Furthermore…I hardly ever come to lab on the weekend. I rarely work in the evenings. I get in at a “normal” hour, and I leave at a “normal” hour. I have dinner with my family every night.
And I get through my to-do list at work most days, too.
I’m not the only one – I’m just the example I’m most familiar with. My postdoctoral advisor also had two kids, the first born in her first year on the tenure track. She’s now at a Howard Hughes facility and a member of the National Academy of Sciences. So having those kids really slowed her down. I’ve been fortunate to be mentored by (mostly) scientists who also have lives outside of science. People with interests, and families, and, well, lives.
So, how do you do it? You JUST DO IT. Yes, I’m a walking Nike ad. Seriously, though, in my case, I found that I worked better (that is, smarter and harder) if I wasn’t in lab 7 days a week. I found that I did better work if I let my brain and body have a break. And I found the self-respect to say, “No, look. I am going to have a career and enjoy my life. Both. At the same time.” I started (in my post-doc) by deciding to plan experiments around never working on the weekend. It can be done. You just have to plan ahead. And you have to be willing to resist the pressure, from all sides, to act as if nothing exists but the work.
That first decision morphed into deciding to work an ordinary work day. Each day, before I leave work, I make a list of work that should take about 8 hours (including all classes and meetings I have to attend that day). When I get to work, I start at the top and work my way down. I take a lunch break most days, though sometimes I work and eat my lunch at my desk. When 5:00 rolls around, I finish the current task, and then I push the things that didn’t get done to the top of the next day’s list. If I finish the list before 5:00, I check out the next day’s list for stuff I can do today. (I also don’t hesitate to take off early on the rare occasion that I’m actually AHEAD of schedule.)
There are exceptions. There are times when I have to work after my kids go to bed – looming grant deadlines, prepping lectures for new courses. I was in on Sunday for an hour this past weekend. But these are exceptions. I do this when I have to, NOT just because the culture says I should work a 60-hour week.
And when I’m at work, I work. I spend little time (though not none) surfing the internet. I have one coffee break for an hour a week to catch up with colleagues who are also tenure-track moms. Otherwise, I’m in lab interacting with my students, teaching classes, in meetings, or in my office writing.

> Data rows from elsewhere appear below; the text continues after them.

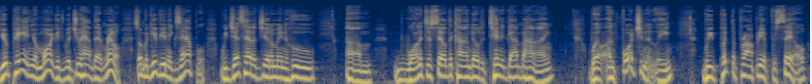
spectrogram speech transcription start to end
You're paying your mortgage, but you have that rental. So I'm gonna give you an example. We just had a gentleman who um, wanted to sell the condo. The tenant got behind. Well, unfortunately, we put the property up for sale.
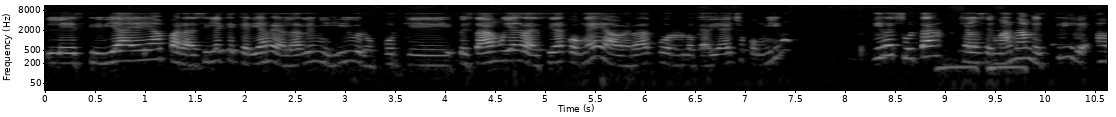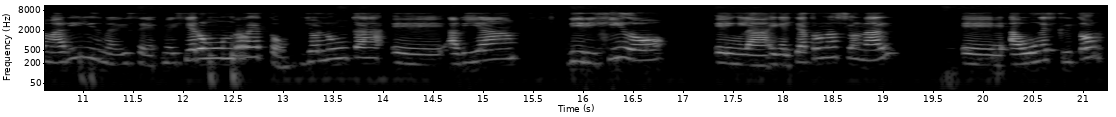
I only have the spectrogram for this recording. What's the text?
le escribí a ella para decirle que quería regalarle mi libro, porque estaba muy agradecida con ella, ¿verdad? Por lo que había hecho conmigo. Y resulta que a la semana me escribe, Amarilis me dice, me hicieron un reto. Yo nunca eh, había dirigido en, la, en el Teatro Nacional eh, a un escritor.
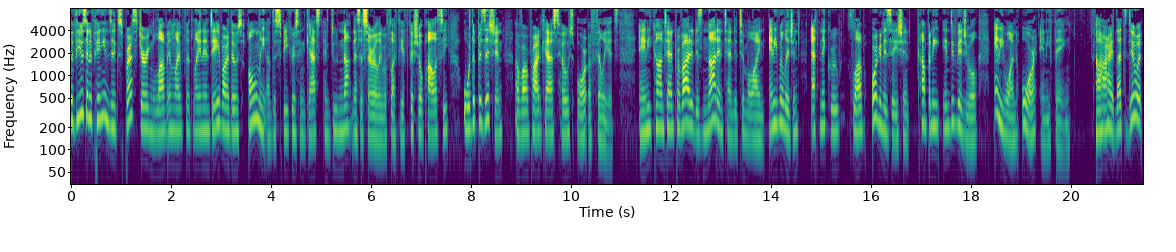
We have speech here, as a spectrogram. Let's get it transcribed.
The views and opinions expressed during Love in Life with Lana and Dave are those only of the speakers and guests and do not necessarily reflect the official policy or the position of our podcast hosts or affiliates. Any content provided is not intended to malign any religion, ethnic group, club, organization, company, individual, anyone, or anything. All right, let's do it.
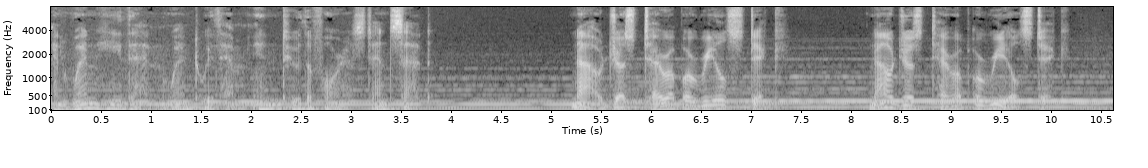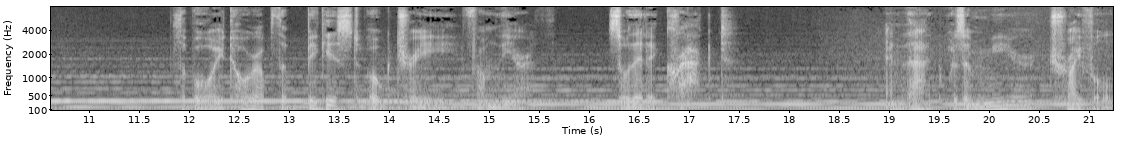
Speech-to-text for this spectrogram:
And when he then went with him into the forest and said, Now just tear up a real stick. Now just tear up a real stick. The boy tore up the biggest oak tree from the earth so that it cracked. And that was a mere trifle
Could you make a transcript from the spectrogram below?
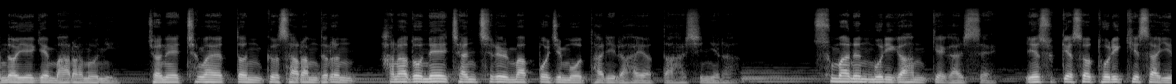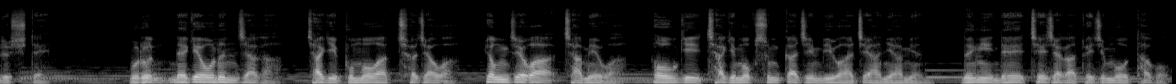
너희에게 말하노니 전에 청하였던 그 사람들은 하나도 내 잔치를 맛보지 못하리라 하였다 하시니라. 수많은 무리가 함께 갈새 예수께서 돌이키사 이르시되 무릇 내게 오는 자가 자기 부모와 처자와 형제와 자매와 더욱이 자기 목숨까지 미워하지 아니하면 능히 내 제자가 되지 못하고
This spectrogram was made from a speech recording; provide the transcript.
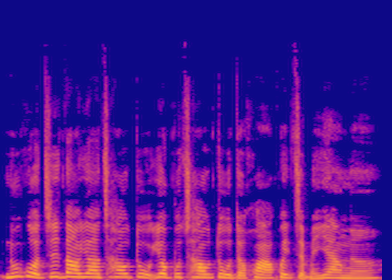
如果知道要超度又不超度的话，会怎么样呢？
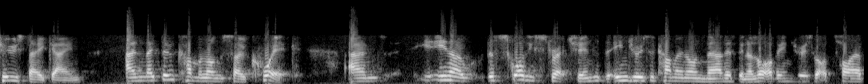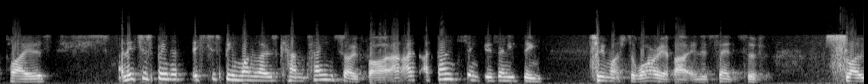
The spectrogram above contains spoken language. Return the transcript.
Tuesday game, and they do come along so quick. And you know the squad is stretching. The injuries are coming on now. There's been a lot of injuries, a lot of tired players, and it's just been a, it's just been one of those campaigns so far. I, I don't think there's anything too much to worry about in the sense of slow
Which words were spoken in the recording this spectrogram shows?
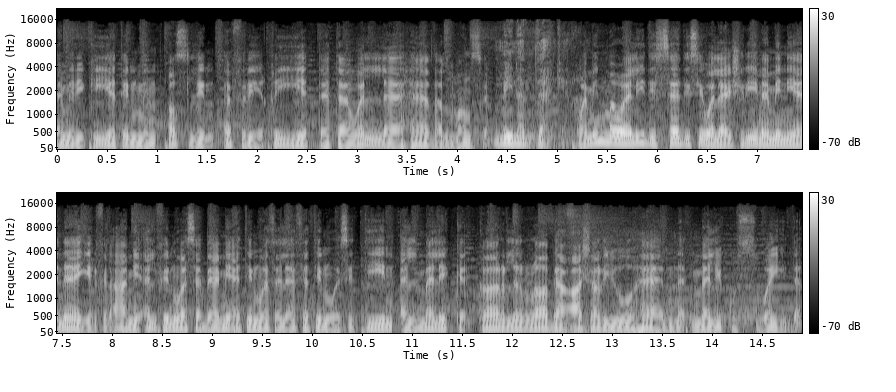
أمريكية من أصل أفريقي تتولى هذا المنصب. من الذاكرة. ومن مواليد السادس والعشرين من يناير في العام 1763 الملك كارل الرابع عشر يوهان ملك السويد.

The thing is, I believe this makes me a better scientist. My mind is more focused on the work at hand when I let it have a break. I enjoy my job a lot more than I would if it was all I ever did. And I make a lot more progress than I did back when I worked 7 days a week.
On another front, I’m modeling healthy behavior for my children. I want them to see that you can have a successful career and also spend time with your loved ones. I want them to see that I work, and to be proud of me…and I want them to see that when I’m not at work, I’m not at work. It’s about self-respect.
I also try to instill the same attitudes in my students. I teach my lablings how to set up their crosses to avoid having to come in on weekends (while still emphasizing that, sometimes, you just can’t control biology that way, and you really will have to finish the experiment on Saturday). I try to make sure they have as much to do as they can handle, but not so much that it makes the rest of their lives untenable. I don’t ever impose MY deadlines on them – if I have a grant deadline coming up, yeah, I ask them to collect a certain set of data as fast as they can…but not if they have to come in every weekend and all night to get it done.
So, yeah, I have thoughts on work-life balance. I think I’m pretty good at it. Some of it is forced – I chose to have children, and children need parents. But I started down this road long before either of my kids was born – I rebelled against the culture of “all day, all night, and all week” in lab. And I think I’m doing okay.